My mother’s breakdown came in the form of her screaming at me in the doctor’s office, as she was having eye-surgery. No kidding. She was the undergoing treatment, so as I sat there with her, and thought about her greatest fear, that of going blind, she screamed out what she thought might be her final words to me : “… you better lost some weight”! Truth.
I had not thought of the experience in terms of what she thought to be important as her dying words until I explained the situation to my 16-year-old son. When I told him why I was crying, he said, well maybe she thought she was dying. Unfortunately, that made everything THAT MUCH WORSE. Where were the loving thoughts? Where were “thanks for allowing me to live with you all these years,” or the praise for me as a mother or a wife or a daughter, who has taken care of her for almost 20 years? Her death-bed words to me were about my physical appearance.
None of those emotions boiled to the top of her fear, only the size of my rear end seemed to matter. Once again, I was being judged in terms of what someone thought of my appearance. In the big picture, the only logical connection I can find here is that maybe she thought that her eye issue came from being overweight much of her life, so her comment to me was a warning, that if I keep gaining weight, I might be headed in the same direction.
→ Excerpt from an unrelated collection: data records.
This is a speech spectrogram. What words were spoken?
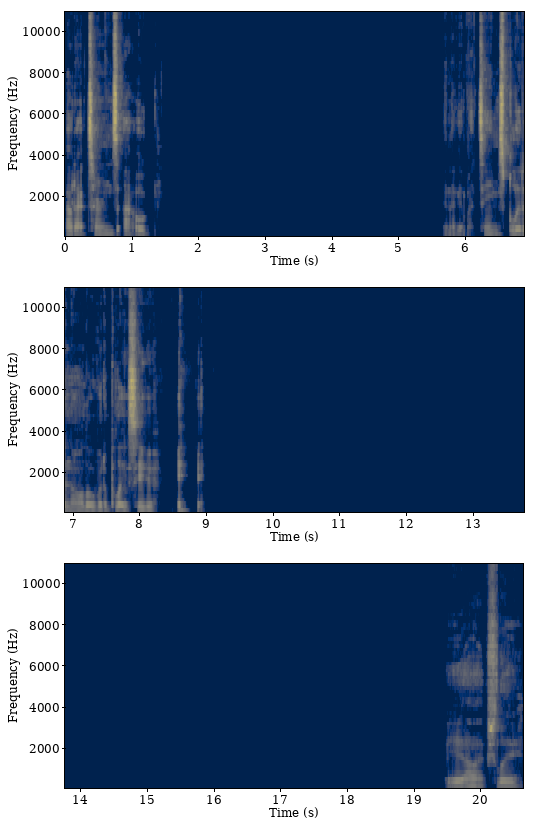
how that turns out. And I got my team splitting all over the place here. yeah, I'll actually let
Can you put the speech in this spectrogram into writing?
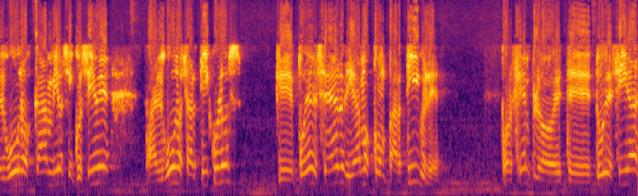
algunos cambios, inclusive algunos artículos que pueden ser, digamos, compartibles. Por ejemplo, este, tú decías,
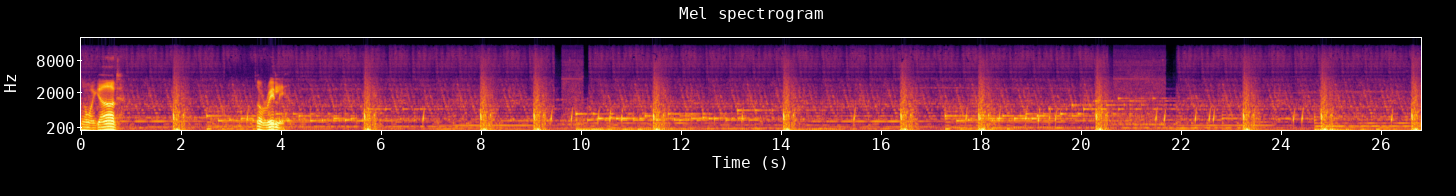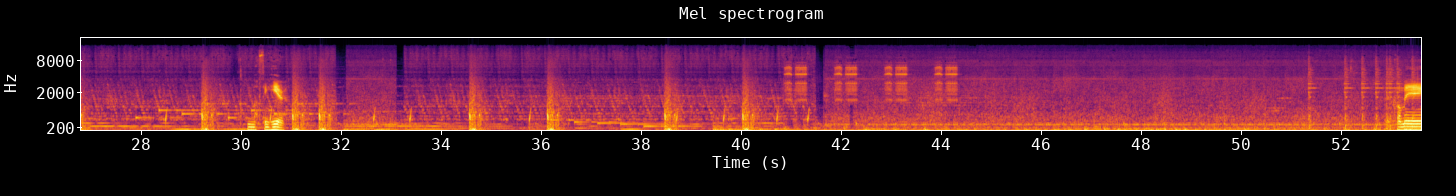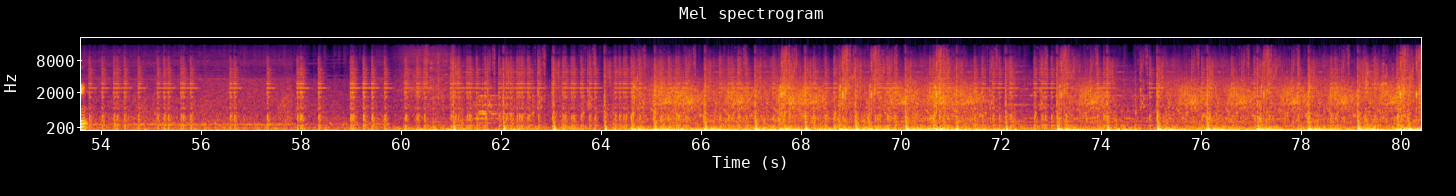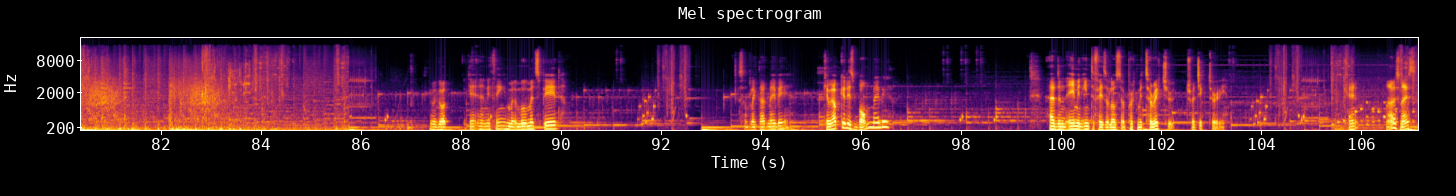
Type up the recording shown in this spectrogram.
Oh my god. Oh really? Here. Coming. We got anything? M movement speed? Something like that, maybe? Can we upgrade this bomb, maybe? Add an aiming interface allows to approximate trajectory. trajectory. Okay, oh, that's nice.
Aaah, it was a loving gesture after all! Maybe I want that to be what she was thinking. I would truly hate to think otherwise, and have been trying not to since that day. I am greatly hurt, none the less.
Unfortunately, her fear about losing her sight makes me think about what it means to have sight. What exactly do we see when we look at other people. How do I want to be seen and remembered? Do my 15 extra pounds matter in the mind of others? Should I care? Is it something that I can control in protest? Should I wear a t-shirt that says ” I don’t care what you think about the way I look.” ?
Am I guilty of the same? Do I eliminate choices on the dating site, because of the immediate visceral response? Is there any way to avoid this emotional response to the physical? Death-bed confessional or not, my hope for her true intentions, I will never know. As she thankfully lived to tell another tale, and her eye sight has improved, I greatly hope that she can see me for who I truly am. At the same time, I truly hope that my bonus fifteen does not leave a bitter taste in her mouth, or embarrass her in some way. Either way, that is my hope for her. These several weeks later, I know that it doesn’t matter. Her ignorance, if it was that, does not define me, or who I am. I will continue to put my head down on my pillow at night, knowing that at least for those I love, I have done all that I can do.